Fraser comments of a visit shortly before he applied to EAPPI, ‘It impressed on me the serious injustice being suffered by Palestinians.’   Others noted the witness of others who knew the situation at first hand.  David and Rosamond both had family members who spent time in the region and whose letters home told the story of what was happening on the ground.

Some noted that their views had changed over time and with increased knowledge:  David writes, ‘In my youth and early adulthood I greatly admired the many military and political achievements of the nascent Israeli nation, but in later life came to understand more of the costs to indigenous Palestinians and neighbouring Arab states.’  Iain reflects that when he was younger ‘my view of the “situation” was based on movies that I saw of young people going to a Kibbutz in the early ‘50s and creating a new life in a new environment,’ but that his perspective changed while working for Church and Nation as ‘reports by Christian Aid and B’Tselem assisted in my understanding.’  Neil dates his interest back to the 1967 war: ‘At that time I suppose I was very pro-Israel thinking that its existence was being threatened by its Arab neighbours without really understanding how things got to that situation.  However, over the years as I got to know more my perception changed.’ 

Amidst their varying accounts of their interest in the situation is the common thread of concern for the humanitarian situation for Palestinians and the human rights violations that they were experiencing. 

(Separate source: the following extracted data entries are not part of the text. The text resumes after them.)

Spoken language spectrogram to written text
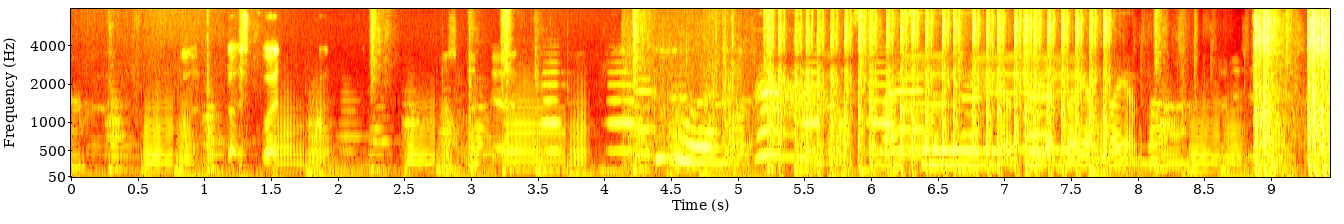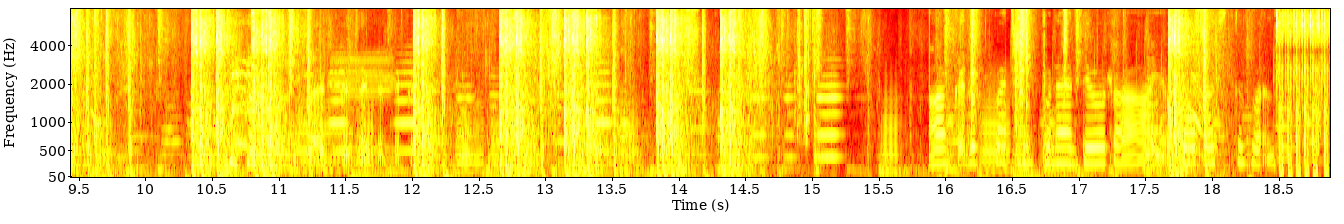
Dua squad. Ke? Dua. Terima kasih. Ya ya ya Allah, ya Allah. Takut, takut, takut. Ah, kat depan ni pun ada orang. Ya Allah, astagfirullah. Eh,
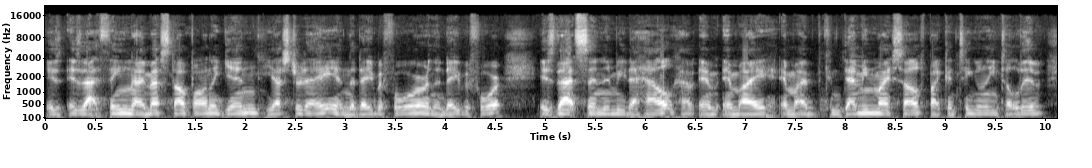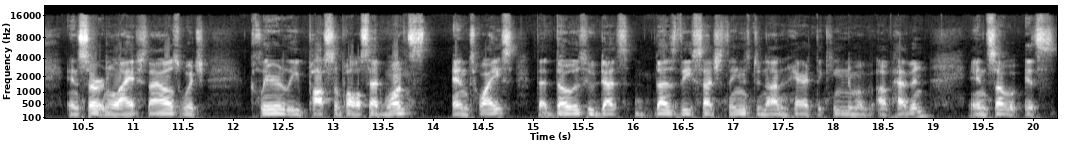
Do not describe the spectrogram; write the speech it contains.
is is that thing I messed up on again yesterday and the day before and the day before? Is that sending me to hell? Have, am, am I am I condemning myself by continuing to live in certain lifestyles, which clearly Apostle Paul said once and twice that those who does does these such things do not inherit the kingdom of, of heaven. And so it's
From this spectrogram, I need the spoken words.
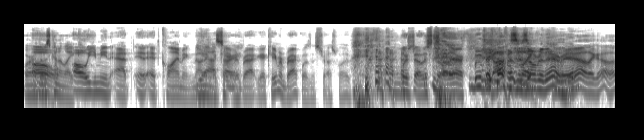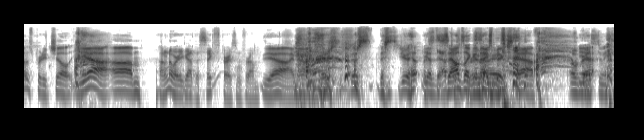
or are those kind of like oh, you mean at at, at climbing, not Yeah, at sorry. Cayman Brac. Yeah, Cayman Brac wasn't stressful. I wish I was still there. Move the offices Like, over there, man. Yeah, like oh, that was pretty chill. Yeah, um, I don't know where you got the sixth person from. yeah, I know. There's, there's, this. Yeah, yeah, sounds is like a nice Sorry. big staff. overestimate.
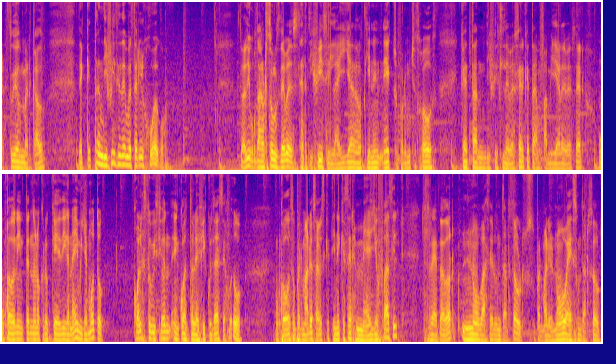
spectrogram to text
estudios de mercado de qué tan difícil debe ser el juego lo digo, Dark Souls debe ser difícil, ahí ya lo tienen hecho por muchos juegos. Qué tan difícil debe ser, qué tan familiar debe ser. Un juego de Nintendo no creo que digan, hey Miyamoto, ¿cuál es tu visión en cuanto a la dificultad de este juego? Un juego de Super Mario sabes que tiene que ser medio fácil. Retador no va a ser un Dark Souls. Super Mario no es un Dark Souls.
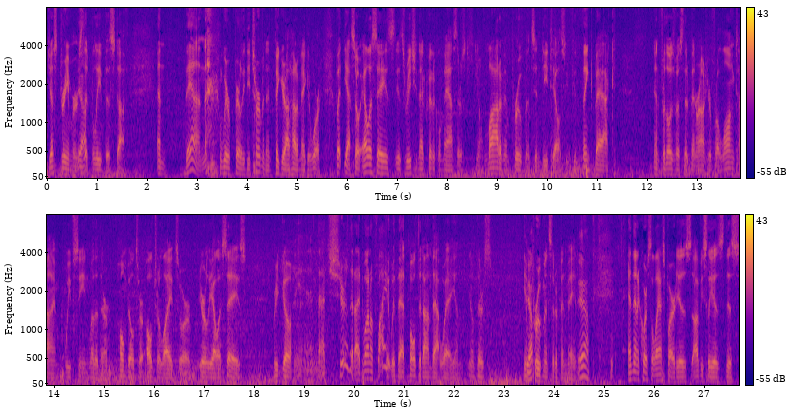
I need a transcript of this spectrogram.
just dreamers Yeah. that believe this stuff, and then we're fairly determined and figure out how to make it work. But yeah, so LSA is, is reaching that critical mass. There's you know a lot of improvements in details. If you think back, and for those of us that have been around here for a long time, we've seen whether they're home builds or ultralights or early LSAs. We'd go, eh, I'm not sure that I'd want to fly it with that bolted on that way. And you know, there's Yep. improvements that have been made. Yeah. And then, of course, the last part is obviously is this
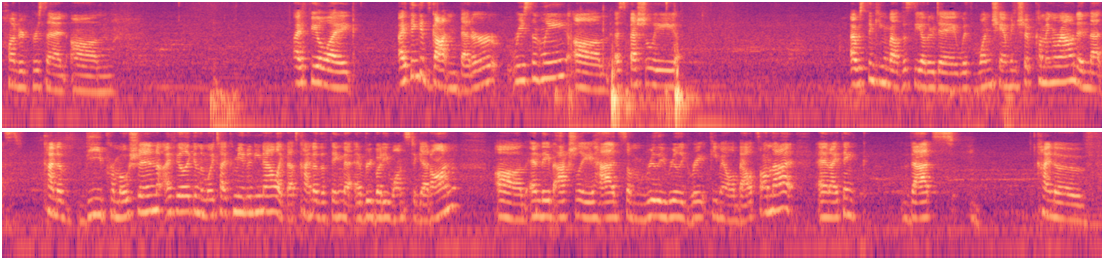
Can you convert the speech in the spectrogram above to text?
hundred percent. Um, I feel like I think it's gotten better recently, um, especially. I was thinking about this the other day with ONE Championship coming around, and that's kind of the promotion I feel like in the Muay Thai community now. Like that's kind of the thing that everybody wants to get on. Um, and they've actually had some really really great female bouts on that, and I think that's kind of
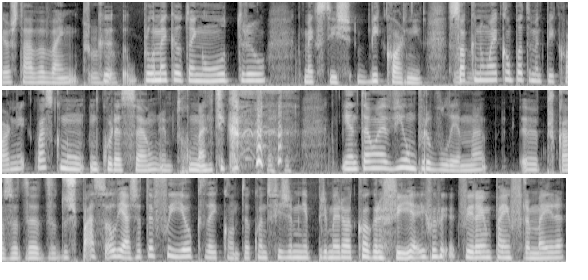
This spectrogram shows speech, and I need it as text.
eu estava bem, porque o problema é que eu tenho um outro, como é que se diz? Bicórnio. Só que não é completamente bicórnio, é quase como um, um coração, é muito romântico. e então havia um problema. eh, Por causa de- de- do espaço. Aliás, até fui eu que dei conta quando fiz a minha primeira ecografia e virei-me para a enfermeira.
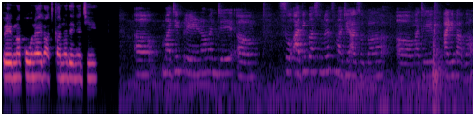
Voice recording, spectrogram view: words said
प्रेरणा कोण आहे राजकारणात येण्याची अ, माझी प्रेरणा म्हणजे सो आधीपासूनच माझे आजोबा माझे आई बाबा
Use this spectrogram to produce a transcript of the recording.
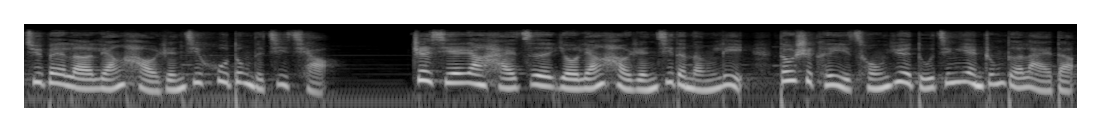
具备了良好人际互动的技巧。这些让孩子有良好人际的能力，都是可以从阅读经验中得来的。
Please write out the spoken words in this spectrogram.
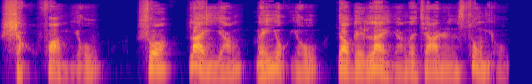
少放油，说烂羊没有油，要给烂羊的家人送油。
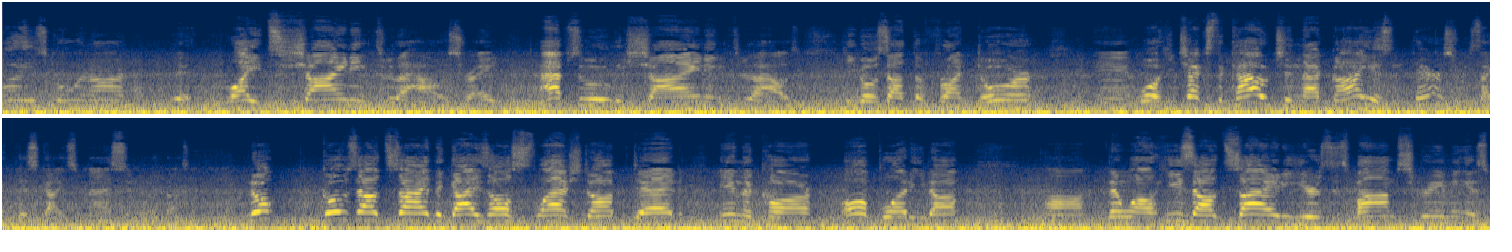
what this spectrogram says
"What is going on?" Lights shining through the house. Right? Absolutely shining through the house. He goes out the front door and well, he checks the couch and that guy isn't there. So he's like, this guy's messing with us. Nope. Goes outside. The guy's all slashed up, dead in the car, all bloodied up. Um, then while he's outside, he hears his mom screaming. His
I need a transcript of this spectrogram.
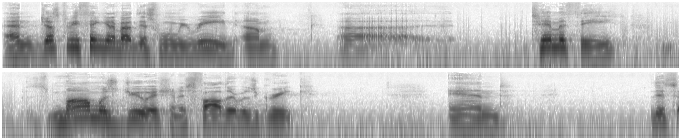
And just to be thinking about this when we read, um, uh, Timothy, his mom was Jewish and his father was Greek. And this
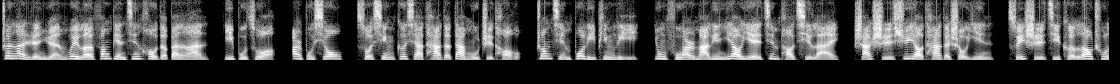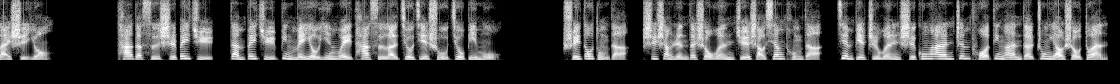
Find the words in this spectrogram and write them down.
专案人员为了方便今后的办案，一不做二不休，索性割下他的大拇指头。装进玻璃瓶里，用福尔马林药液浸泡起来。啥时需要他的手印，随时即可捞出来使用。他的死是悲剧，但悲剧并没有因为他死了就结束就闭幕。谁都懂得，世上人的手纹绝少相同的。鉴别指纹是公安侦破定案的重要手段，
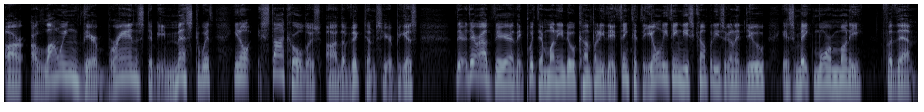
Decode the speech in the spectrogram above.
are allowing their brands to be messed with. You know, stockholders are the victims here because they're they're out there. They put their money into a company. They think that the only thing these companies are going to do is make more money for them.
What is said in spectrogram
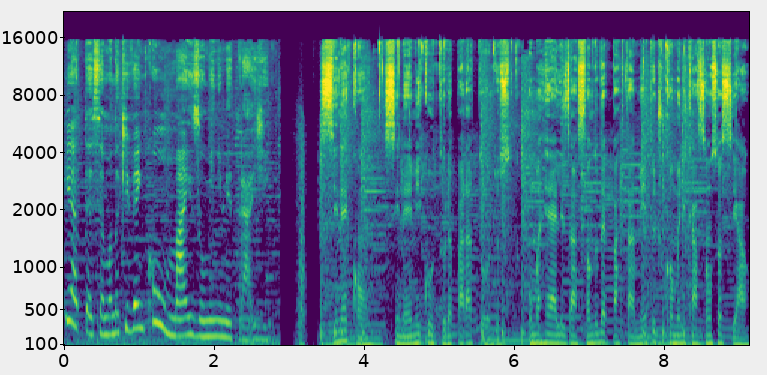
e até semana que vem com mais um minimetragem. Cinecom, Cinema e Cultura para Todos, uma realização do Departamento de Comunicação Social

Given these concerns, it is not surprising that EAPPI would be of interest, but what led them to volunteer?  Several noted that they had the time available with which to do something worthwhile, and David mentioned his confidence in WCC and QPSW and the pre-service training.  Rosamond identifies a powerful spiritual experience when she had a sense of Christ’s sharing in our suffering world and ‘has come . . . to redeem his people, which was an important part of her journey to EAPPI.  Neil cites his pacifism, and being influenced by ‘the thought that I could play a small part in resolving the problem by peaceful means;’ David also referred to the ‘opportunity to contribute in a non-violent way towards a just and equitable peace.’  Cynthia spoke of being ‘passionately interested in peace and justice issues.’

Though I didn’t ask about this, several commented on the effect that being an EA had had on them.  Everyone has written and given presentations on their experiences, and some sell Palestinian crafts and products.  Ian subsequently worked on the EAPPI programme for the WCC in Geneva, then for Sabeel Liberation Theology Centre in Jerusalem, and now is Council Secretary for the World Mission Council.  Several are involved in local groups related to Palestinian issues.  Rosamond hopes that working for peace and justice will remain central to her Christian faith.  But let’s leave the last word to Colin, who speaks for them all: ‘Life hasn’t quite been the same since!’

I work for Quaker Peace and Social Witness (QPSW) as an ecumenical accompanier serving on the World Council of Churches’ Ecumenical Accompaniment Programme in Palestine and Israel (EAPPI). The views contained in this article are personal and do not necessarily reflect those of my employer (QPSW) or the World Council of Churches. If you would like to publish the information contained here (including posting it on a website), or distribute it further, please first contact the QPSW Programme Manager for I-oPt teresap@quaker.org.ukfor permission. Thank you.